It is a neat brick building, handsomely fitted up with-in, having a nave and two side aisles, with galleries, and a good organ. The altar-piece, ornamented with excellent carvings of fruit and flowers, was the gift of Basil [6th] Earl of Denbigh; and the communion-plate, consisting of 182 ounces, that of Mary Carless. . . . At the western end is a turret, with a clock and one bell.

Beilby Knott & Beilby 1830 An Historical and Descriptive Sketch of Birmingham


When built, the church stood on the eastern edge of the town, on land that had been arable fields and small allotments, but houses soon grew up around it. By the end of the century the church in the middle of a well populated area. However, the proximity of the estate to the canal and later the railway and goods yards saw a fairly rapid decline in the middle-class status of the district as housing became interspersed with warehouses and industry. 



Image from William Hutton 1836 'The History of Birmingham' 6th Edition - out of copyright.

See Google Books to access this book - .

St Bartholomew's Church

St Bartholomew's became a parish church in 1847 with a parish assigned out that of St Martin's. By 1888 the character of the area was changing and the church and the preference was now for churches in the gothic style.


Thomas Harman described the church in ‘Showell’s Dictionary of Birmingham’:

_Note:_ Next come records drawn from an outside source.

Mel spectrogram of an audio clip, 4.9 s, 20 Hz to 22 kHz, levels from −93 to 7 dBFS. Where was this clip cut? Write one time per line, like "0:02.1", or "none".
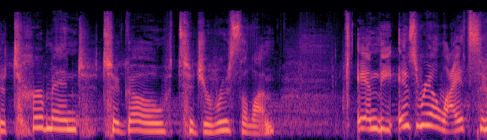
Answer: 0:03.5

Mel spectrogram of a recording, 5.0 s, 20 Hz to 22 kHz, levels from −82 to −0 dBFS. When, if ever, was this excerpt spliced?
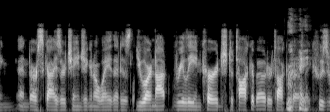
0:02.0

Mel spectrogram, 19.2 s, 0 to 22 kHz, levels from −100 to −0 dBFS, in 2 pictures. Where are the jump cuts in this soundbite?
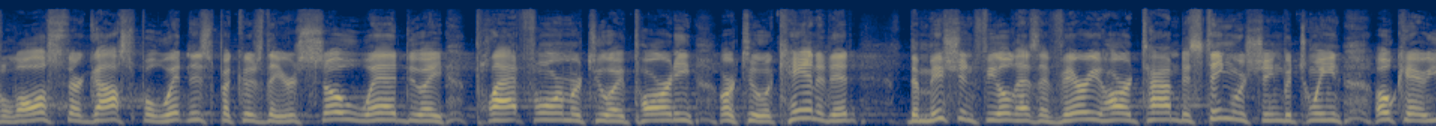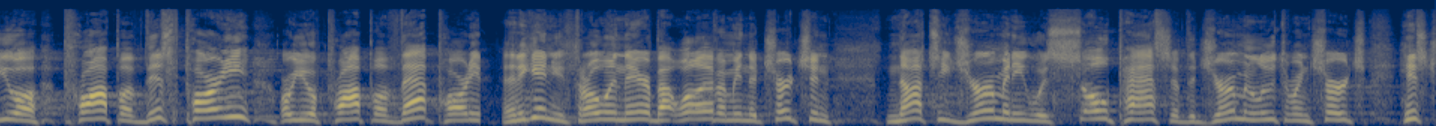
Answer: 0:12.8
0:14.3

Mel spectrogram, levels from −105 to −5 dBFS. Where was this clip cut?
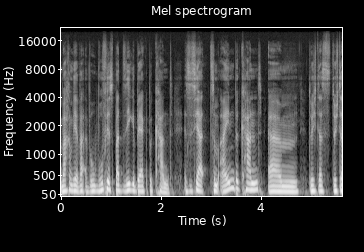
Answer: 0:04.1

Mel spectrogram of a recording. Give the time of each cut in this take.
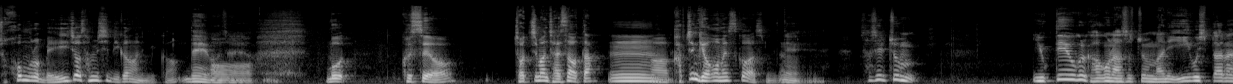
none

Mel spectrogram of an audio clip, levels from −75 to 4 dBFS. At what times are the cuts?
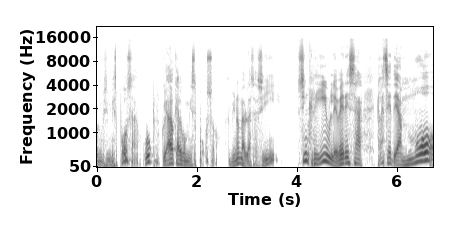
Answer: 0:03.9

Surrounded for very many years by a barren-looking graveyard, the huge brick-built edifice was very unsightly, and being close to the Park Street burial ground it was nicknamed "the paupers' church." Since the laying out of the grounds, however, it has much improved in appearance.


By this time there was room for a congregation of 1800, 1000 of the seats being free. The church was restored in 1893.


The organ was installed in 1806 and seems to have been frequently used early in the 19th century for musical performances. James Kempson, aged 20, became the choir master and clerk at St Bartholomew’s in 1762 and raised funds through musical concerts there for ‘aged and distressed housekeepers’. He was involved in the creation of the Musical & Amicable Society, a group made up of the choirs of St Bartholomew’s and St Philip’s, who enjoyed singing and drinling together. In 1766 he formed the Choral Society and later the Chapell Society to raise funds for charity.


By 1920 the regular congregation had dropped to some 50 members. The vicar undertook an innovative venture to attract people to the church by installing a cinema screen to b used one night a week. The first showing attracted some 500 people, but the venture failed that same year. The cost of entrance tickets did not match the considerable outgoings needed to run such a project.

(See Chris Upton’s 2002 article in the Birmingham Post & Mail - .)


St Bartholomew’s closed in 1937 and its small parish was split between those of St Philip, St. Martin, St. Gabriel and Bishop Ryder. In 1942 the building was badly damaged by a German bomb; it was demolished the following year, except for a fragment of the east end and the east window. The much-admired 17th-century carving in the chancel depicting cherubs, fruit and flowers was taken to Christ Church, Yardley Wood. Some of the oak panelling was installed in the Lady Chapel of St Mary's Moseley. 


By 1961 the last vestiges of St Bartholomew’s church had disappeared completely and the site was in use as a car park. 

Image from R K Dent 1878 Old & New Birmingham from sally_ parishmouse on flickr - reusable under Creative Commons licence Attribution-NonCommercial-NoDerivs 2.0 Generic (CC BY-NC-ND 2.0).


Acknowledgement - See British History Online - Victoria County History of Warwick Volume 7 The City of Birmingham ed. W B Stevens 1964 -

There is some incidental information about St Bartholomew’s on St Paul’s Church website - - in an article by John Sawkill 2010 “An Act for building Two new Chapels and providing Burial Places thereto, within the Town of Birmingham, in the County of Warwick”.  

William Dargue 25.05.2011